This past month in Iraq has been the bloodiest of the year for US soldiers, with 86 casualties so far. The second deadliest month of the year was April, with 76 fallen troops, according to CNN.com. I’m sure you’re noticing a trend here — the violence is escalating. The insurgency is still at large. Meanwhile, Iraqi security forces remain disorganized and under-trained, and make for especially vulnerable targets.
I attended a lecture this past week regarding security sector reform in the Palestinian territories and one of the conclusions reached was that the ability to guarantee internal security to its people is seen as one of the primary prerequisites for statehood and sovereignty. US presence in Iraq says the same thing – they cannot withdraw until Iraqi soldiers are able to stand on their own. Insurgents, on the other hand, claim that their violence will not stop until foreign troops leave Iraq. So what gives?
Here’s another question I find myself asking: What would happen if coalition forces pulled out? Would the result be total chaos as many in the current administration picture it? Or would Iraqi forces, no longer able to rely on foreign troops, step up their game and become more efficient?
Ok, so I’ll admit, these are questions that I will not attempt to answer definitively. Not today. But what I do know is that there needs to be reconciliation between the classic “stay the course” argument and the “complete withdrawal” rebuttal. Stay the course. What course? I doubt that the definition of what the “course” in Iraq now entails is crystal clear at this point. And according to the recent statement of the commander of British soldiers in Iraq, the presence of foreign soldiers in Iraq exacerbates the security problem. So it looks like staying the course will lead far, far from the course, which mainly involves defeating the insurgency.
In the same manner, the opposite extreme, immediate withdrawal, is not a better alternative, for reasons that are pretty clear. Just how a smoker can’t throw away his pack of cigarettes and expect to suddenly stop smoking.
So what do smokers do? Smoke one less cigarette a day. Nicotine patches. Take up another bad habit instead, like nail biting. The point is, the process is gradual, with the change in behavior and outlook as the real goal.
With a gradual withdrawl of coalition troops, and a change of outlook on how “the course” is defined, violence could once more be on the decline, and keep declining. Defeating the insurgency, while important, should not be the only emphasis of nation-building. Building up the infrastructure, economy, and solving the Kurd-Sunni-Shiite dilemma (without partition) should also be integrated into what “the course” entails.

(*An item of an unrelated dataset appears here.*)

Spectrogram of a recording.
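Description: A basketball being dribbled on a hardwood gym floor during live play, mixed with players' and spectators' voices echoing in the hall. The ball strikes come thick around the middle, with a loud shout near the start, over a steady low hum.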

If these goals are not placed among the top priorities, the challenges of building a new Iraq will still remain at large without addressing its many, many other challenges.

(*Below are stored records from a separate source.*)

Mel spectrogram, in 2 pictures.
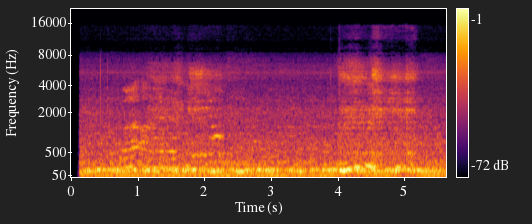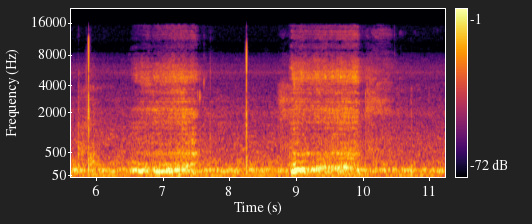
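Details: A rescue dog snores loudly in repeated rough, rattling bursts about every two and a half seconds while asleep; snoring.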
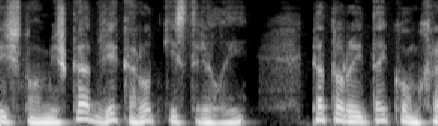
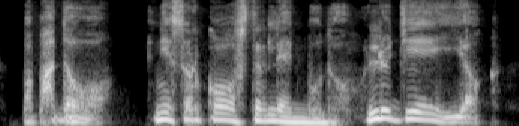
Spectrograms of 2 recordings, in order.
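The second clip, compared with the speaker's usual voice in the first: grumbling under breath; 3 semitones higher than usual. A narrator's reading. Old archer answering the heir, grumbling under his breath. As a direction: grumble it lightly to yourself. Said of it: "проворчал под нос степняк".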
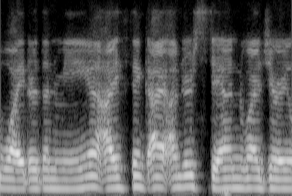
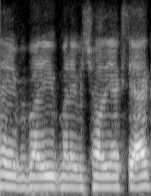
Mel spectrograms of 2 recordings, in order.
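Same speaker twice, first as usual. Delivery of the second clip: put-on British accent; 4 dB louder than usual. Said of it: "pretend to have a British accent".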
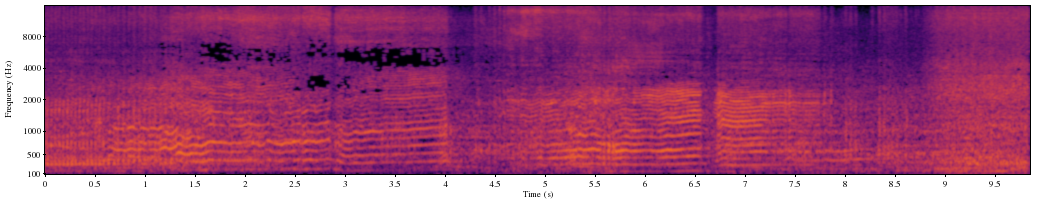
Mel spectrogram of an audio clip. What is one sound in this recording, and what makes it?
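A go-kart engine whines past at speed.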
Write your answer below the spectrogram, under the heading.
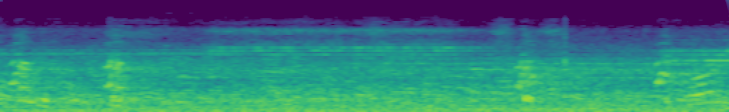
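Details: Dogs at a busy dog show: several sharp, short barks and yips break out at intervals, partly masked by close human speech and steady crowd noise.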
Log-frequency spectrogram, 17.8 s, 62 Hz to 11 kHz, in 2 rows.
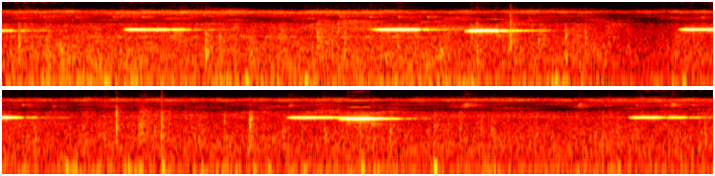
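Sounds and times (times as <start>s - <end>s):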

So let’s start taking a wider perspective on what “the course” in Iraq actually means. Which will mean a change of course, but will more likely get us there – to the end of the course.